Stored records
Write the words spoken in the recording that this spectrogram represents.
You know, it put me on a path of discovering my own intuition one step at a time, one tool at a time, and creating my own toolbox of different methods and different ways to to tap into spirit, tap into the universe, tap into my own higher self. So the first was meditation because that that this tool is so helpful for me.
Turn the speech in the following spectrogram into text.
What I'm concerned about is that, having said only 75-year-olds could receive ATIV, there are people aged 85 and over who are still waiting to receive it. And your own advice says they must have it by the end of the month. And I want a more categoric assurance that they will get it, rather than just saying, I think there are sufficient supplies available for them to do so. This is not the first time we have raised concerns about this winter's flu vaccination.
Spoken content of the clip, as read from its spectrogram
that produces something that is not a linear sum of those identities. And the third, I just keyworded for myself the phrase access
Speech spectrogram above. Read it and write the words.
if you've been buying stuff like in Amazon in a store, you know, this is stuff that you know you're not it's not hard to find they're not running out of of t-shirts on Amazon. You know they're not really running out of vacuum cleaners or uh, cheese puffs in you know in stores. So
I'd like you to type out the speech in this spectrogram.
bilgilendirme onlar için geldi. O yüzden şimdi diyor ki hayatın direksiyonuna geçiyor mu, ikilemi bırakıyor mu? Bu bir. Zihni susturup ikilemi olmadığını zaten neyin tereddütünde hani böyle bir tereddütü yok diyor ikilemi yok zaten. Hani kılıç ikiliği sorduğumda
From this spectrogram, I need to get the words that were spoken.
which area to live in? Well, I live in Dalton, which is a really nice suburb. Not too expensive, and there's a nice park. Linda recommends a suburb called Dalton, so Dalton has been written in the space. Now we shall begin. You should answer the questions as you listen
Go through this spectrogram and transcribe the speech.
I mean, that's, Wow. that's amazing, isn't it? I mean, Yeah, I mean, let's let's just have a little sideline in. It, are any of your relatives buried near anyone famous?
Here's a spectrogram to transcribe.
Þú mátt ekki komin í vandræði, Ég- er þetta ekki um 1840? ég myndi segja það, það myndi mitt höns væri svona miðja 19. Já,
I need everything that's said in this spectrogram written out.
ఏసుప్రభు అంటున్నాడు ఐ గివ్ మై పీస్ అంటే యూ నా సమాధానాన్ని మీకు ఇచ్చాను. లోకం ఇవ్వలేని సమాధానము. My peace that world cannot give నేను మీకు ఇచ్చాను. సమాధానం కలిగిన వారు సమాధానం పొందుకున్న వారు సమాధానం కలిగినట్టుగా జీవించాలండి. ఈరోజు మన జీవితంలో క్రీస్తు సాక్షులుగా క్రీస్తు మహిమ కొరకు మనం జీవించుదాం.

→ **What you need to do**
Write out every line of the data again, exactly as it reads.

→ **Response for this exercise**
Write the words spoken in the recording that this spectrogram represents.
You know, it put me on a path of discovering my own intuition one step at a time, one tool at a time, and creating my own toolbox of different methods and different ways to to tap into spirit, tap into the universe, tap into my own higher self. So the first was meditation because that that this tool is so helpful for me.
Turn the speech in the following spectrogram into text.
What I'm concerned about is that, having said only 75-year-olds could receive ATIV, there are people aged 85 and over who are still waiting to receive it. And your own advice says they must have it by the end of the month. And I want a more categoric assurance that they will get it, rather than just saying, I think there are sufficient supplies available for them to do so. This is not the first time we have raised concerns about this winter's flu vaccination.
Spoken content of the clip, as read from its spectrogram
that produces something that is not a linear sum of those identities. And the third, I just keyworded for myself the phrase access
Speech spectrogram above. Read it and write the words.
if you've been buying stuff like in Amazon in a store, you know, this is stuff that you know you're not it's not hard to find they're not running out of of t-shirts on Amazon. You know they're not really running out of vacuum cleaners or uh, cheese puffs in you know in stores. So
I'd like you to type out the speech in this spectrogram.
bilgilendirme onlar için geldi. O yüzden şimdi diyor ki hayatın direksiyonuna geçiyor mu, ikilemi bırakıyor mu? Bu bir. Zihni susturup ikilemi olmadığını zaten neyin tereddütünde hani böyle bir tereddütü yok diyor ikilemi yok zaten. Hani kılıç ikiliği sorduğumda
From this spectrogram, I need to get the words that were spoken.
which area to live in? Well, I live in Dalton, which is a really nice suburb. Not too expensive, and there's a nice park. Linda recommends a suburb called Dalton, so Dalton has been written in the space. Now we shall begin. You should answer the questions as you listen
Go through this spectrogram and transcribe the speech.
I mean, that's, Wow. that's amazing, isn't it? I mean, Yeah, I mean, let's let's just have a little sideline in. It, are any of your relatives buried near anyone famous?
Here's a spectrogram to transcribe.
Þú mátt ekki komin í vandræði, Ég- er þetta ekki um 1840? ég myndi segja það, það myndi mitt höns væri svona miðja 19. Já,
I need everything that's said in this spectrogram written out.
ఏసుప్రభు అంటున్నాడు ఐ గివ్ మై పీస్ అంటే యూ నా సమాధానాన్ని మీకు ఇచ్చాను. లోకం ఇవ్వలేని సమాధానము. My peace that world cannot give నేను మీకు ఇచ్చాను. సమాధానం కలిగిన వారు సమాధానం పొందుకున్న వారు సమాధానం కలిగినట్టుగా జీవించాలండి. ఈరోజు మన జీవితంలో క్రీస్తు సాక్షులుగా క్రీస్తు మహిమ కొరకు మనం జీవించుదాం.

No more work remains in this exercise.